Doug continued to feel like a stranger as he moved from the United States to the Netherlands as an adult. Graduating from Princeton University before moving to Europe, he had grown accustomed to the academic culture in the United States . American culture valued competition and individuality.
As he began to study psychology in the Netherlands, though, he discovered the Dutch culture was very different. The Ivy League degree he had obtained held little importance in Dutch culture, where students tend to downplay successes and strive to fall in the middle of a category.
“It was a difficult and dark period,” Doug admitted, describing how he struggled to adjust to the new set of academic norms. He continued to strive to be a good student, but the difficulty of not fitting into the Dutch academic box was wearing.
Despite the difficulty, he continued to work and study, ultimately opening his own private practice in 2009.
Connecting with FIGT
We can thank Ruth van Reken for her role in connecting Doug with FIGT. While traveling to Holland, Ruth wanted to organize a preconference workshop on transitions teams in an international school context. Due to Doug’s work on the transitions program at the American School of The Hague, Ruth invited Doug to present.
Two years later, Doug was invited to give the opening keynote at the 2009 conference. Now, attending FIGT feels like coming home.
My own personal excitement for interviewing Doug came from the fact that I had just finished reading his recently published book entitled Safe Passage: How mobility affects people and what international schools should do about it. As described in the title, the book describes the impact global mobility has on people, but also outlines steps to building a program to aid in transition.
Tied together by a nautical theme, I assumed Doug had a nautical background due to the prevalence of sailing references. Despite sailboats functioning as a defining metaphor, I discovered he has no affinity for water.
“I get terribly seasick,” he chuckled. The idea for the theme had emerged from the restaurant he and Ruth van Reken had met at, which sported sailboat decorations. The theme fit and became the defining feature.

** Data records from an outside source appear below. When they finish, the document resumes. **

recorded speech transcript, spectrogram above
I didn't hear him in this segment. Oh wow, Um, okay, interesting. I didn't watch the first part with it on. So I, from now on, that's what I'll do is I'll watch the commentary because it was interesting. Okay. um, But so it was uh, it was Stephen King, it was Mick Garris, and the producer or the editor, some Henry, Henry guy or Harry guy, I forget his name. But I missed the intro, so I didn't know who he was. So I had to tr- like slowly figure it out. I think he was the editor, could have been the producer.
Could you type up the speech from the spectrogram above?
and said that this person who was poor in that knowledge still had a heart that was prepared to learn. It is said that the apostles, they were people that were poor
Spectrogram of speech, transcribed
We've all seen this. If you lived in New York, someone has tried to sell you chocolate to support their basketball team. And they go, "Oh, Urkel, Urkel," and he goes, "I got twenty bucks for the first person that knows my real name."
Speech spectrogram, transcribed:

When asked about the process of writing the book, Doug looked off into the distance for a minute.
“It was something I had to grow into,” he admitted.

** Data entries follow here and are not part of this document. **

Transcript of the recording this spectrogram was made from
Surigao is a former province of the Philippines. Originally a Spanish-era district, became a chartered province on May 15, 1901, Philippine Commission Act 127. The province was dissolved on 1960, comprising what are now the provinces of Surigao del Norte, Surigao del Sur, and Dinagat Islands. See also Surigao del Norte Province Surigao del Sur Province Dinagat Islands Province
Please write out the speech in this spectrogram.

The idea had been birthed in 2005, with writing starting in 2006. At the time, 30 people were working on the project; Doug was lead editor.
“It ended up being a cataclysm,” he confessed. The book did not emerge.

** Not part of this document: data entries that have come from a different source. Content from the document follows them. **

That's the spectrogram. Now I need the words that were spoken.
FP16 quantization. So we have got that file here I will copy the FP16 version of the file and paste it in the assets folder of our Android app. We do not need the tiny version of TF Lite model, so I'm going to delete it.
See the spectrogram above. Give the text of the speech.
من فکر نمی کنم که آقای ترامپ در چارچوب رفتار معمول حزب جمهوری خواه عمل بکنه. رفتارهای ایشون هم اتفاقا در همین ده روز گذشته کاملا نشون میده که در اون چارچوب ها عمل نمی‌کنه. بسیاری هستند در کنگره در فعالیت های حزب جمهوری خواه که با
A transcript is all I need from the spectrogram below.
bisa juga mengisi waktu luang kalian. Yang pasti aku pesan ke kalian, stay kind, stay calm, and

Not to be put off, he tried again a couple of years later, this time with a team of approximately six people and the help of Barbara Schaetti and Ruth van Reken. The context was different, but the results were the same: ideas and no book.
Despite the multiple failed attempts, though, the book bug did not go away. In April of 2012, Barbara Schaetti gave Doug the nudge he needed: “you still can”.
“I needed to grow into being ready,” Doug explained. He realized this was his story to tell, and he needed to tell it. No one could tell the story for him. “I didn’t really have a choice.”
Doug expressed his goals for the book on both the individual and macro level. “I want people to be able to find themselves,” he said. “They don’t have to go through what I went through.” He also wants to equip international schools and organizations to support individuals encountering transition.
“This book focuses on schools,” I mentioned as we concluded our interview. “What about other organizations that support transitioning people?”
“The sub-title is insufficient,” Doug admitted. “It should read, how mobility affects people and what international schools and organizations should do about it.”
In closing, Doug shared the following pieces of advice for people who are involved in cross-cultural work:
- Don’t try to do it by yourself
- Be patient
- Be persistent, but don’t go away
- Find people who are like-minded
For further information about Doug Ota’s book visit www.safepassage.nl
For further information about Doug Ota visit www.dougota.nl
Safe Passage: How Mobility Affects People and What International Schools Should Do About It, Douglas Ota, Summertime Publishing, 2014
Edited by Dounia Bertuccelli. With thanks to the sponsorship of Summertime Publishing and the Parfitt Pascoe Writing Residency.